Obviously I’m getting a little excited here, and there are moments where Strider drops the ball. There’s an undergroundy-sewery section with armoured crab enemies that isn’t too impressive, topped off with ‘infected’ versions of the normal enemies being introduced, and some of the checkpoints are a little mean for modern sensibilities.
Strider’s also not the type of game that I’d personally replay, despite it being chock-full of unlockables and alternative paths for exploration once Hiryu is fully upgraded. This doesn’t bother me in the slightest. Replay value is a conditional thing, essential in some games but more or less irrelevant in others, and Strider delivers one absolutely fantastic first playthrough – with plenty of meat for those that really want to keep on slicing.

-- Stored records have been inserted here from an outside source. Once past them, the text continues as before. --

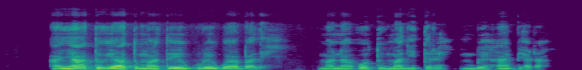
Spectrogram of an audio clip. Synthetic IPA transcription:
a˨ɲa˦a˦tʊ˨ɣɪ˨˦a˦tʊ˨ma˨to˨e˦ɡʷu˨ɾe˦ɡʷa˦ba̰˨lɪ̰˨ | ma˨na˨ʔo˦tu˨ma˨li˨te˨ɾe˨ŋ͡m̩˨ɡ͡be˨ɦa˦bja˨ɾa̰˨

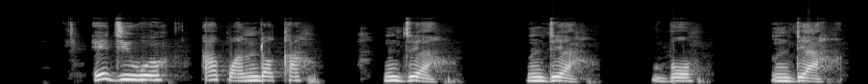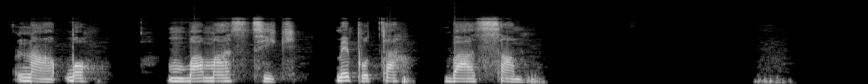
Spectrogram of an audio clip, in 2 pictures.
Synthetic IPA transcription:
e˦di˦wo˦ | a˦kʷa˨n̩˦dɔ˦ka˦ | n̩˦dɪ˦a˨ | n̩˦dɪ˦a˨ | bʊ˦ | n̩˦dɪ˦a˨ | na˨a˨k͡pɔ˦ | ŋ͡m̩˨ɡ͡ba˦ma˦stʰi˨k | me˦pʊ˨ta˦ | ba˨sa˦˨m̩˨

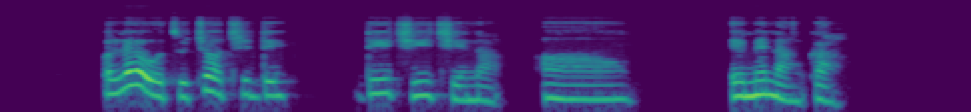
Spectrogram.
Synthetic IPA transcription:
o˨le˦˨o˨tu˨t͡ʃɔ˦˨t͡ʃɪ˦dɪ˦ | dɪ˦t͡ʃi˦i˦t͡ʃe˨na˨ | e˦me˦na˨ŋ̩˨ka˦˨

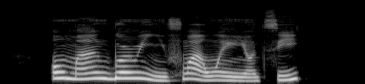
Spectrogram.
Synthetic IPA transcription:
o˦mãː˦˧n̩˦ɡ͡bo˦ɾĩ˦˨j̃ĩ˨fũ˦a˦˨w̃ɔ̃˧e˨j̃ã˨ti˨˦

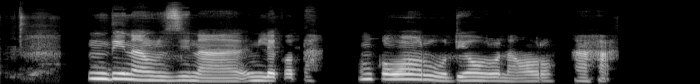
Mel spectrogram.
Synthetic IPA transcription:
n̩˦dɪ˦na˨ɾu˨zi˦na˨n̩˦le˦kɔ˦ta˦ | ŋ̩˦kɔ˦wɔ˦ɾʊ˦˨dɪ˦ɔ˦ɾʊ˦na˨ɔ˦ɾʊ˦ | ha˦ha̰˦

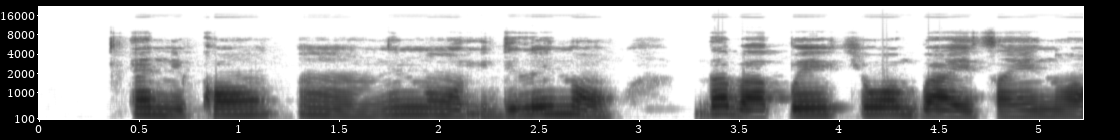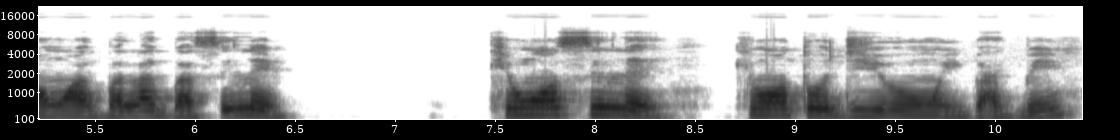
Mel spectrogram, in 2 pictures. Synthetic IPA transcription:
ɛ˧nĩ˨kɔ̃˧˦˨nĩ˦nũ˦i˨di˨˦le˦nãː˦˨ | ba˦˨ba˨˦k͡pe˦ki˦w̃ɔ̃˦ɡ͡ba˧i˨tã˨jĩ˧nũ˧a˨w̃ɔ̃˧a˨ɡ͡ba˨la˦ɡ͡ba˨si˨˦lɛ˦˨ | kʰi˦w̃ɔ̃˦si˦lɛ˦˨ | ki˦w̃ɔ̃˦to˦di˧o˧hũ˧i˨ɡ͡ba˨ɡ͡be˨˦

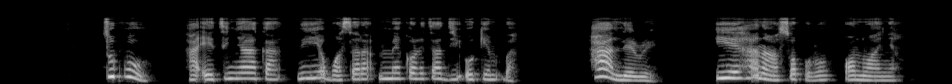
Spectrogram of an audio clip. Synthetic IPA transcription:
tu˦pu˦˨ | ha˨ʔe˨ti˦ɲa˦a˦ka˦ni˦ɦe˦ɡʷa˨sa˦ɾa˨m̩˦me˦kɔ˦ɾɪ˦ta˦dɪ˨ʔo˦ke˦ŋ͡m̩˦k͡pa˨ | ha˦˨le˨ɾe˨ | i˦ɦe˦ɦa̰˦na˨a˨sɔ˦pʊ˨ɾʊ˦ɔ˦nʊ˦a˦ɲa˦

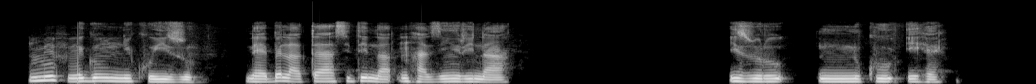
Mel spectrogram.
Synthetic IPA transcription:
m̩˦me˦fe˦ɡo˦n̩˦ni˦kʰʷo˨i˨zu˨ | ne˨be˦la˨ta˦a˦si˦te˦na˨n̩˦ɦa˨zi˦n̩˦ɾi˦na˨ | i˦zu˨ɾu˦ | n̩˦nu˦kʷu˦ɪ˦ɦe˦

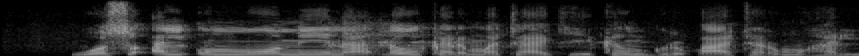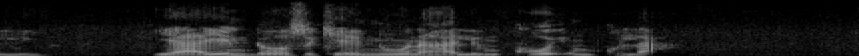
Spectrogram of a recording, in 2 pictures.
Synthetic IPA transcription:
wɐ˦su˦ʔa˦lʔʊ˦mːoː˦miː˦naː˨ɗa˦wkɐ˨rmɐ˦taː˦kʲiː˦kɐ˦˨ŋɡʷʊ˨rɓaː˦tɐ˨rmʊ˨ɦa˦lːiː˦ | jaː˨jɪ˦nda˨wɐ˦s̬u˦kʲeː˨nuː˦na˨ɦa˦lɪ˦ŋkʷʰoː˦ʔɪ˨ŋkʷʊ˦la̰ː˨

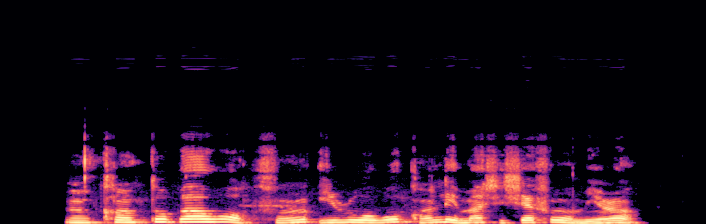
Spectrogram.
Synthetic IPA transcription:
ŋ̩˨kʰã˧to˦ba˦wɔ˦˨fũ˨˦i˧ɾu˦o˧wo˦kã˦le˦˨mãː˨˦ʃi˧ʃɛ˦fũ˦o˦˨mĩ˨˦ɾ̃ã˦˨

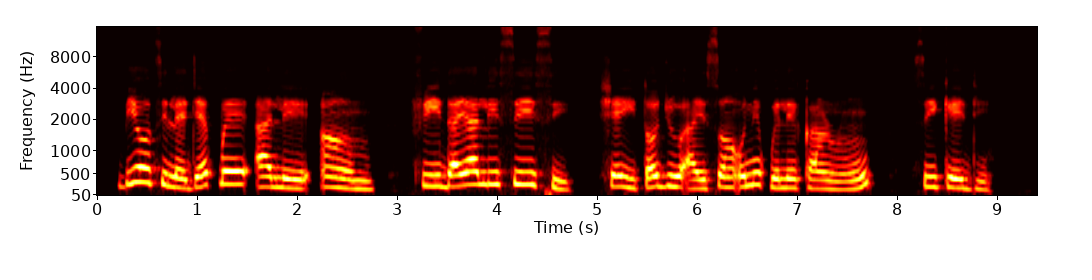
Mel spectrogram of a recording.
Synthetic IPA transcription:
bi˨˦o˧ti˧lɛ˨d͡ʒɛ˨˦k͡pe˦a˧le˨ã˦˨m̩˨ | fi˧da˧ja˦li˦si˦˨si˨ | ʃe˧i˨tɔ˨˦d͡ʒu˦a˨i˨sã˧o˧nĩ˦˨k͡pe˨˧le˧kã˧ɾ̃ũ˨˦ | si˦ke˧di˨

Both the audio and visual design does a great job of making this look and sound every inch 2014’s game, and of course it is, while either re-mixing elements of the original or – in some cases – just saying to hell with it and letting the original take over for a second. There’s an enemy in the underground and, while my memory may be a little hazy on this, the sound effects for one short sequence seem to be the originals reproduced exactly. It’s only a moment, easily missed, but it’s emblematic of the lovely touches throughout that mark this out as a real labour of love.
Strider’s not really the kind of game the cognoscenti get excited about. It won’t be winning any awards or the subject of a load of thinkpieces, and that’s because it’s nothing more than a simple design executed near-flawlessly. It’s limited in the same sense that a cat is limited by not being a dog. Strider is a great game and it gets me totally pumped; it looks incredible, sounds amazing, and is tonnes of fun. If I ruled the world this would be on billboards, and they would say very simply: STRIDER’S BACK.